Tober asked Manning what Gerron said when they notified him about the seizure of his computer. Manning said Gerron told them that he thought the images on it were legal due to the disclaimers displayed on the website.
Tober then asked Manning if it was easy to find child pornography sites online.
“Those websites are pretty hard to find because they (are working) to hide themselves from law enforcement,” Manning said. “You have to be actively searching for it.”
Redington followed Tober and asked Manning about the number of names her office received from the Homeland operation. Manning said it could have been more than 100 names.
Redingtion enquired as to why there was so long of a delay after she received Gerron’s name in 2007? Manning replied that there were many cases. Redingtion then asked if it was possible for these websites to feature disclaimers and not made in this country. Manning replied that it was possible.
Following Manning’s testimony Jones took a seat at the witness stand. Jones told the court that he assisted Manning when they went to Gerron’s home in Ennis where the questioned him. Jones said they first asked him about the possibility of identity theft and his credit card being used without his knowledge.
“We told him that his credit card was used on a child pornography site,” Jones said. “He said that he had purchased access to a pornography website, which had a disclaimer that it complied with U.S. laws.”

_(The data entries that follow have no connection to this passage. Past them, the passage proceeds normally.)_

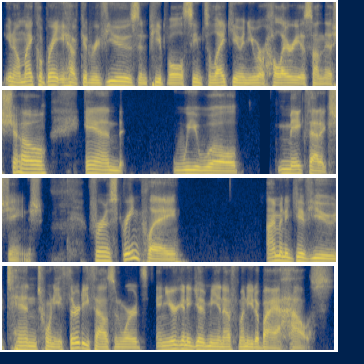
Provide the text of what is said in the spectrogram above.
you know, Michaelbrent, you have good reviews and people seem to like you and you were hilarious on this show. And we will make that exchange. For a screenplay, I'm going to give you 10, 20, 30,000 words, and you're going to give me enough money to buy a house.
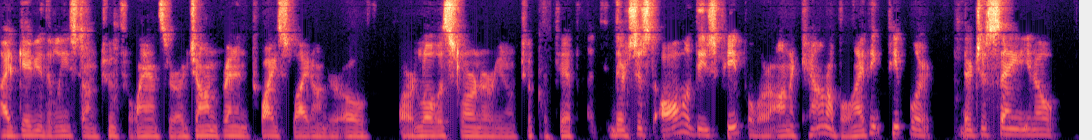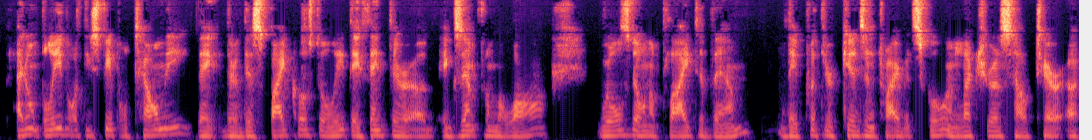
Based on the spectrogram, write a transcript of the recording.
I gave you the least untruthful answer. Or John Brennan twice lied under oath or Lois Lerner, you know, took the fifth. There's just all of these people are unaccountable. And I think people are, they're just saying, you know, I don't believe what these people tell me. They, they're this bi-coastal elite. They think they're uh, exempt from the law. Rules don't apply to them. They put their kids in private school and lecture us how ter- uh,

Jones said Gerron did comply with a search of his computer, which turned up images of child pornography.
Tober asked if Gerron state why he had the images on his computer. Jones answered and said that he, Gerron, had them out of boredom. Tober then asked how much did it cost to access the website. Jones said access to the website was about $80 for 20 days of access.

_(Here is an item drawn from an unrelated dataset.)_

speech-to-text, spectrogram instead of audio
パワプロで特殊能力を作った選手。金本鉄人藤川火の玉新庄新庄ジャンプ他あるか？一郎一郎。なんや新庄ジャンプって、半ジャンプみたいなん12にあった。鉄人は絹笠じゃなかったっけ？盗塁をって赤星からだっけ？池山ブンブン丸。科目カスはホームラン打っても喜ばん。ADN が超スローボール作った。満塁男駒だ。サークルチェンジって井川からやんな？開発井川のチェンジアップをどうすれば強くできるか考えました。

The final witness of the day was Jose Delgado. Delgado is a computer forensics investigator with Homeland Security. The computer that Agents Manning and Jones had seized from Gerron’s home was brought to him for an investigation.

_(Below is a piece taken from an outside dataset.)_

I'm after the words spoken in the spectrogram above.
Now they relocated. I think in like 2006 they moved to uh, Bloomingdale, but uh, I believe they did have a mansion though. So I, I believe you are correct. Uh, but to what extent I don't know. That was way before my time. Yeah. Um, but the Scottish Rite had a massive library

County and District Attorney Seth McCloskey asked Delgado what the first step was in the investigation of a computer. Delgado said it depends on the case but the first step is to open it up and to see how many hard drives it contains. Once that is established a forensic copy is made of the data of the hard drives to write protect it. By write protecting the data it prevents data on the information from being changed, Delgado said.
McCloskey asked Delgado how many images containing children were found on the computer. Delgado said approximately 11,000 were found. These images were then flagged and sent to the National Center for Missing and Exploited Children to see if they have been found in other cases.
Delgado said in child pornography cases it is common to find file-sharing software that has been installed on a suspect’s computer. During his investigation he found that the file sharing software “Azureus” had been installed. File sharing allows file to free passed back and forth between users.
McCloskey then submitted into evidence a log from Azureus, which contained a list of, downloads. The file name of some of videos and images were very explicit in nature.
McCloskey asked Delgado if a user wanted to safe a file in a specific locating would he have to designate that. Delgado said a user would have to designate that the computer would not do it automatically. During the testimony it was reviled that Gerron allegedly created a separate file folder on his computer to where to store his photos.
McCloskey then submitted several hundred photos into evidence to which Delgado confirmed they were the images he saw on the computer he examined.
Redington objected to the photos being submitted into evidence saying they were prejudicial and the indictment only listed 10 images. Judge Bob Carroll overruled the objection. The court is expected to reconvene at 9:30 a.m. Wednesday, Jan 21.